“Most days I’m like the other birds. Other days though, I’m not. And I have to be very brave.”
Avery, a new children’s book produced through a collaboration between the University of Cambridge and Anglia Ruskin University, tells the story of a young bird who is born to be different from other birds.
The book is the brainchild of Professor Lucy Raymond, a rare disease expert at the University of Cambridge, who wanted to create something for children and parents to share about their illness and about taking part in research.
“Being born with a genetic disease can be confusing and frightening, not only for a child, but also their parents and siblings,” says Lucy. “We created this children’s book to help parents start what is often a difficult conversation with their child. It’s to help the children make sense of what’s happening to them. But it’s also to include siblings in what is happening to their brother or sister.”
To help realise her ambition, Lucy worked with children’s illustrator Marta Altes, whom she met through the Cambridge School of Art at Anglia Ruskin University, where Marta obtained her MA in Children’s Book Illustration. Marta had previously produced children’s book My Grandpa, which aims to help children understand old age and how the elderly are different from them.
“This was an amazing project to be involved with, but I felt a real pressure to get it right for the sake of the families who I hope will read the book,” says Marta.
Over the course of a year, Lucy and Marta worked together closely to develop the character of Avery and the story, bringing in situations that reflected the real experiences of families affected by these rare diseases.
“We felt that Avery couldn’t be a child, but should be an animal, and we decided not to say whether Avery is a boy or a girl: it’s up to the reader to decide,” says Marta. “That way, all children would be able to relate to the story, no matter who they were.
“We came up with the idea of making Avery a bird who couldn’t fly as well as its own brother or sister — there’s something poetic and very moving about this.”
In the story, we hear how Avery plays with friends, but sometimes struggles to keep up, and how sometimes their condition means they spends time in hospital.
There is a message of hope in the book, however, which reflects Lucy’s own work aimed at understanding the causes of genetic disease — and, ultimately, developing new treatments.
“There are lots of birds to help us. And there are lots of families like us. When we are together, we can find new ways to explore, and together, we can find new ways to soar.”

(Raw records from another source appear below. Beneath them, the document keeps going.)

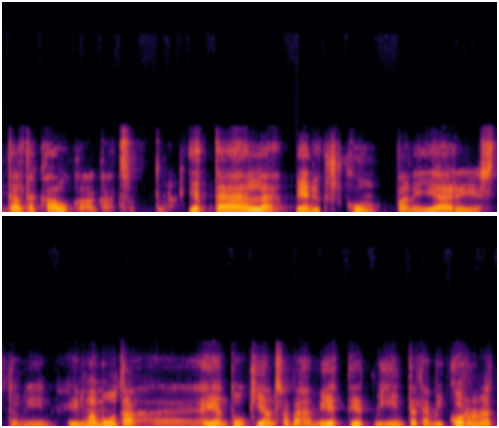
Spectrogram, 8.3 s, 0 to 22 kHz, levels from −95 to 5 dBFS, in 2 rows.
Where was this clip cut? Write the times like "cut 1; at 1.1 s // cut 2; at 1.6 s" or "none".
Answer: none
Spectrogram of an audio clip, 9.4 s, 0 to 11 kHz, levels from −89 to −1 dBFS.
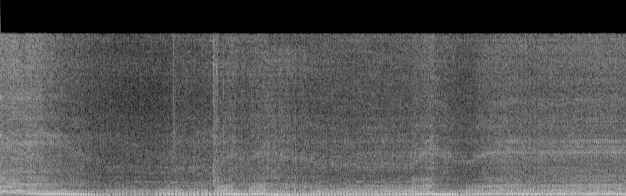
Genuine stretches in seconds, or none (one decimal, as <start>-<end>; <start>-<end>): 0.0-4.0; 4.6-9.4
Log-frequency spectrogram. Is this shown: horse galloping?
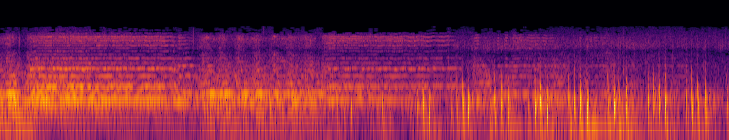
yes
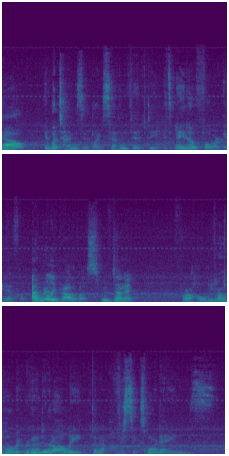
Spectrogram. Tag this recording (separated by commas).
Speech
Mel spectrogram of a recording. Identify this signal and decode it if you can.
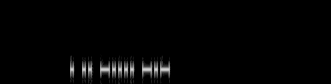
Morse code, heard as a keyed tone, about 40 wpm, 700 Hz. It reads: EI6K
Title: DXCC-100 Call Signs - 4 Characters - Repeated 2x - 40wpm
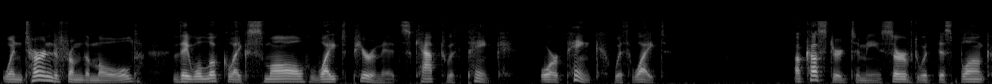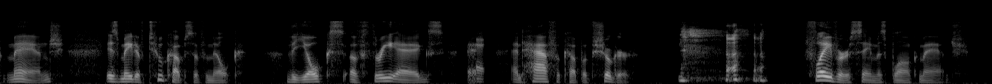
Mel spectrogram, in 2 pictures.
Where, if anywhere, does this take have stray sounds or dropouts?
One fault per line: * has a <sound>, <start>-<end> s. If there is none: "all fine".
* has a laugh, 14.6-14.8 s
* has a laugh, 16.7-17.6 s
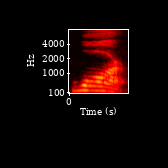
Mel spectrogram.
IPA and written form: wôr (WAR)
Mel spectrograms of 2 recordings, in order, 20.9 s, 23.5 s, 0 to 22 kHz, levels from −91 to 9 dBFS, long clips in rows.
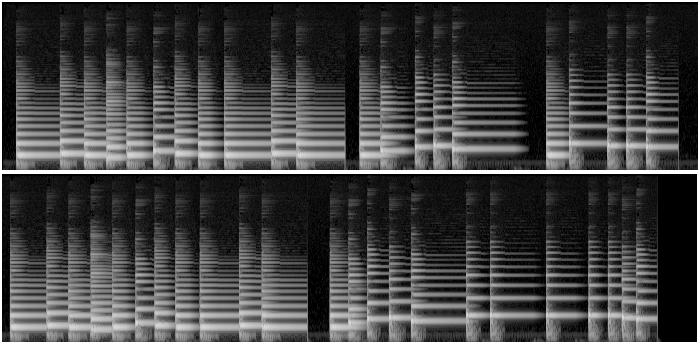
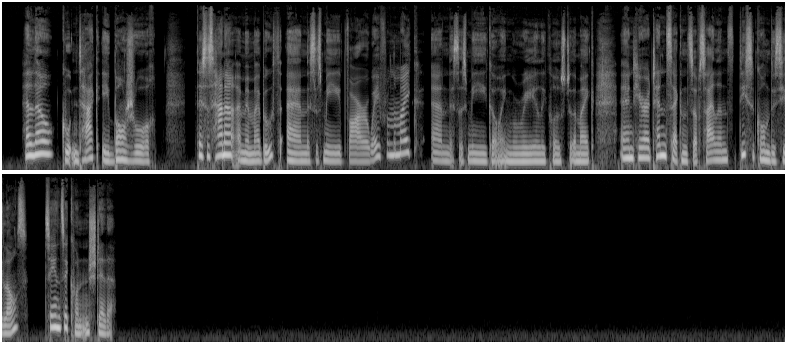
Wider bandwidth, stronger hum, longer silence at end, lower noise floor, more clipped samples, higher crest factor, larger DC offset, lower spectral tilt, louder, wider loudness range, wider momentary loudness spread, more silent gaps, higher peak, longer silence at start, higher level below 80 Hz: second, 12 kHz vs over 20 kHz; neither; second, 0.6 s vs 10.1 s; second, -41 dBFS vs -70 dBFS; neither; second, 16 dB vs 22 dB; neither; first, -6.5 dB/octave vs -4 dB/octave; first, -16 LUFS vs -23 LUFS; about the same, 4 LU vs 4 LU; about the same, 12 LU vs 10 LU; neither; first, 0 dBFS vs -4 dBFS; second, 0.2 s vs 0.35 s; first, -48 dBFS vs -56 dBFS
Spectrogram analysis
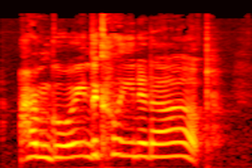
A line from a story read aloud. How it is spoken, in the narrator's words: Jane starts yelling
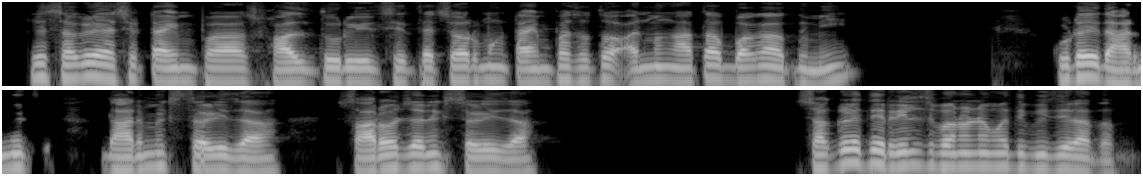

For her studies, Lucy recruits families from all over the UK. She is currently leading IMAGINE ID, a research project funded by the Medical Research Council, which looks at how a child’s DNA affects development, particularly in relation to learning disorders. The study wants to answer a question parents often ask when their child has a genetic condition: “So what does this mean for my child?”
“One of the reasons for producing the book was because there was a gap between the people who take part in our research — the children — and the people who give their consent, their parents,” says Lucy. “Of course, the children are too young to fully understand what’s happening, which is why their parents provide consent, but we hope this book will help them understand the amazing contribution they are making towards understanding these diseases.”
Lucy and Marta produced Avery after speaking to families taking part in IMAGINE ID. Each participating family now receives a copy of the book as a ‘thank you’ for taking part, and Lucy hopes to be able to offer the book to other families with a child affected by a genetic illness.
Avery is now available to order online and costs £8 within the UK and £10 outside of the UK (P&P included).